Note the last sentence. They took some heat for this. There are plenty of people who, mysteriously, continue to look (or not look) at the science and fail to see the problem for what it is. I am a bit mystified by what anyone has to gain by perpetuating the “hoax” of global warming. What scientist wants to be wrong? Why claim something isn’t true? In the science community a falsehood will get found out eventually. It’s not like this is a good thing. That is why it is a problem. Sure, you can call global warming a theory and say it isn’t proven. You wouldn’t be wrong. But you can say gravity is a theory, too. Go ahead and tell people that isn’t real.

Anyway, it has been to hot around here this summer. When we get rain, we get a big storm blasting through. Eighty degrees is now a normal daily temperature. That used to be hot, and plenty uncommon for me. We now use an air conditioner at night too often. What gives with that here? It is not just because we are getting older and can’t stand the same old heat. It ain’t the same old heat. Somebody needs to put in a lake at our house.

Call it controversial.
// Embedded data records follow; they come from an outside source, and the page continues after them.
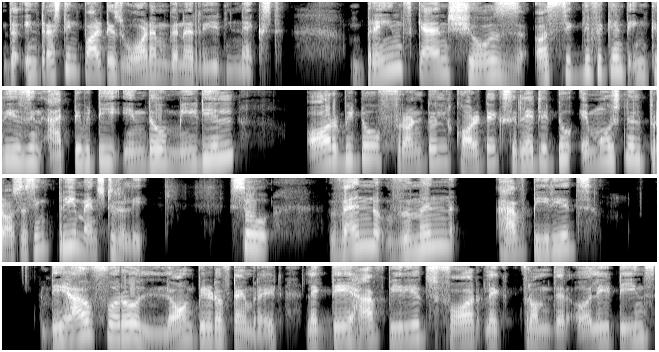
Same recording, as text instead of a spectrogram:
The interesting part is what I'm gonna read next. Brain scan shows a significant increase in activity in the medial orbitofrontal cortex related to emotional processing premenstrually. So, when women have periods, they have for a long period of time right? Like they have periods for like from their early teens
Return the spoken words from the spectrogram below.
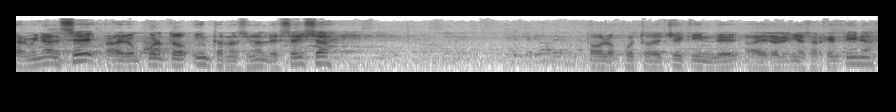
Terminal C, Aeropuerto Internacional de Seiza. Todos los puestos de check-in de aerolíneas argentinas.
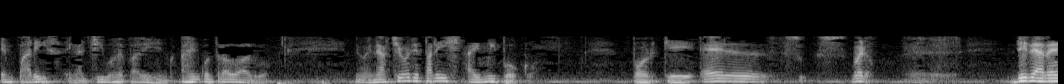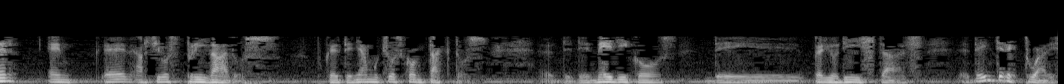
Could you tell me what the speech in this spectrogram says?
en París, en archivos de París? ¿Has encontrado algo? No, en archivos de París hay muy poco, porque él, bueno, eh, debe haber en, archivos privados, porque él tenía muchos contactos eh, de, médicos, de periodistas, eh, de intelectuales,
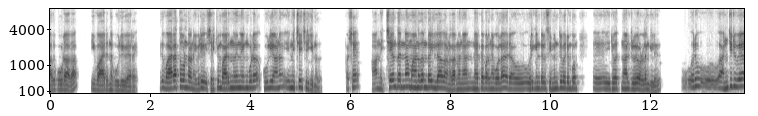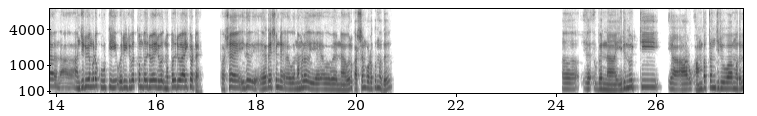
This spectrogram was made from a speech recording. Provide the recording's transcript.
അത് കൂടാതെ ഈ വാരുന്ന കൂലി വേറെ. ഇത് വാരാത്തത് കൊണ്ടാണ് ഇവർ ശരിക്കും വാരുന്നതിനേയും കൂടെ കൂലിയാണ് നിശ്ചയിച്ചിരിക്കുന്നത്. പക്ഷേ ആ നിശ്ചയം തന്നെ മാനദണ്ഡം ഇല്ലാതാണ്. കാരണം ഞാൻ നേരത്തെ പറഞ്ഞ പോലെ ഒരു കിൻഡൽ സിമെന്റ് വരുമ്പം ഇരുപത്തിനാല് രൂപ ഉള്ളെങ്കിൽ ഒരു അഞ്ച് രൂപ അഞ്ച് രൂപയും കൂടെ കൂട്ടി ഒരു ഇരുപത്തൊമ്പത് രൂപ ഇരുപത് മുപ്പത് രൂപ ആയിക്കോട്ടെ. പക്ഷേ ഇത് ഏകദേശം നമ്മൾ പിന്നെ ഒരു കർഷകൻ കൊടുക്കുന്നത് പിന്നെ 200 അറു 55 രൂപ മുതൽ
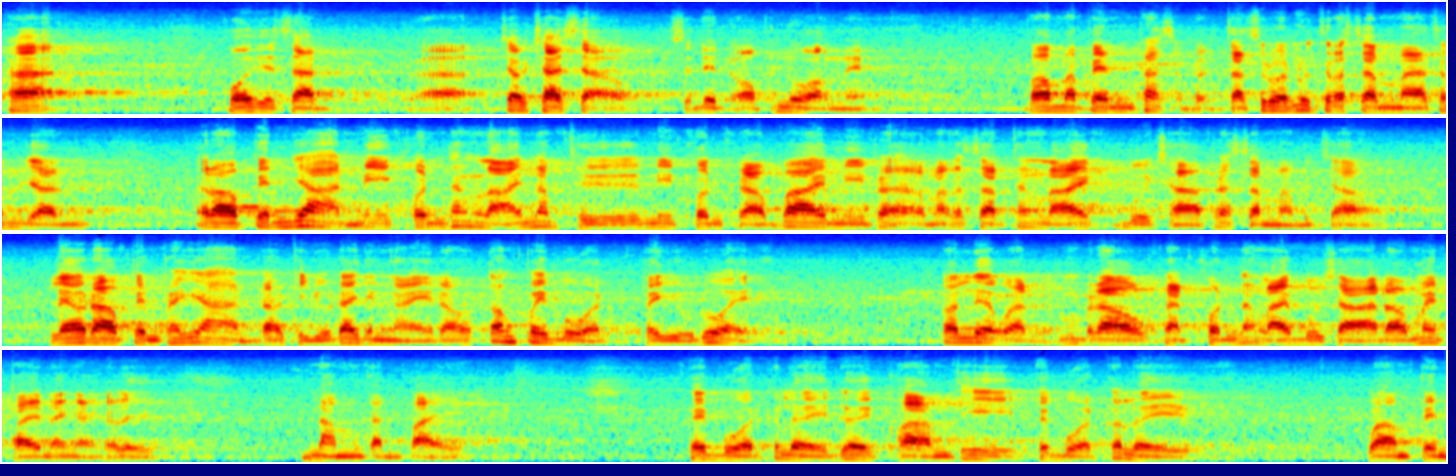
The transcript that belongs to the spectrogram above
พระโพธิสัตว์เจ้าชายสาวเสด็จออกผนวกเนี่ย พอมาเป็นพระตัสรู้อนุตรสัมมาสัมพุทธญาณเราเป็นญาติมีคนทั้งหลายนับถือ มีคนกราบไหว้มีพระมหากษัตริย์ทั้งหลายบูชาพระสัมมาสัมพุทธเจ้า แล้วเราเป็นพระญาติเราจะอยู่ได้ยังไง เราต้องไปบวชไปอยู่ด้วย ก็เรียกว่าเราขัดคนทั้งหลายบูชาเราไม่ไปได้ไงก็เลยนำกันไป ไปบวชก็เลยด้วยความที่ไปบวชก็เลยความเป็น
Call it a theory. Call it a debate. Heck, call it Fred. It is not going away. It is hot and the weather is crazy. At some point human caused climate change will be a matter of general knowledge in the United States. We’ll catch up to the rest of the world eventually. In the meantime I am going to go make some cool drinks.

 

UPDATE: Here is another Times article that offers some perspective on the “new normal” with this gem: “it is increasingly clear that we already live in the era of human-induced climate change, with a growing frequency of weather and climate extremes like heat waves, droughts, floods and fires.” That cool drink is going to come in handy.

More Wild Parsnip

I wrote about the wild parsnip growing at our place a few days ago. I have certainly been aware of it all along but since then I have been hyper aware, even more than I had been. And let me tell you, that stuff is everywhere. Any open field that hasn’t been cut recently is just covered. It is so tall that it drowns out everything else. When I look out over a field that has been taken over, I can’t see much of anything else–no grass, no flowers, no milkweed, no nothin’.

I drove today on the back roads from Hinesburg to Charlotte (which means, well, almost any road from Hinesburg to Charlotte) and there was a clear distinction between hayed fields and those that have been let lie. I saw a couple of fields where large patches had been left uncut. There was a rock or a wet area or some other obstruction to the mower. These were deep in wild parsnip. I mean, invasive species can be pretty aggressive. This one hits home for me. I mean, it really does hit home.

The problem is that the fields become a danger zone. Forget poison ivy. This is worse. Sure ticks are out there, but they are not nearly as likely to be an issue as wild parsnip. I am afraid to send my children out in the field because I do not want them to have chemical burns. Ouch. It is just a plant for chimney’s sake, but it is a ubiquitous and menacing plant.

This stuff has been around for many years, maybe even for over 400 years. It may have been brought here on purpose, as a food source, but no one really knows how it came to North America from Eurasia. It has certainly made itself at home, however. I see tons of it all over the place and, frankly, it creeps me out. Aside from the fact that I am in awe of how any species can be so adaptable and can just make it over other species, I am in awe of its bully-ness and unhappy about it. I guess I need to do what I can to control it in our part of the world and hope conditions for it deteriorate at some point so its presence lessens in the future.

For more good information about this plant you can check out the Eastern Forest Environmental Threat Assessment Center’s page, or the US Forest Services “Weed of the Week” page on it.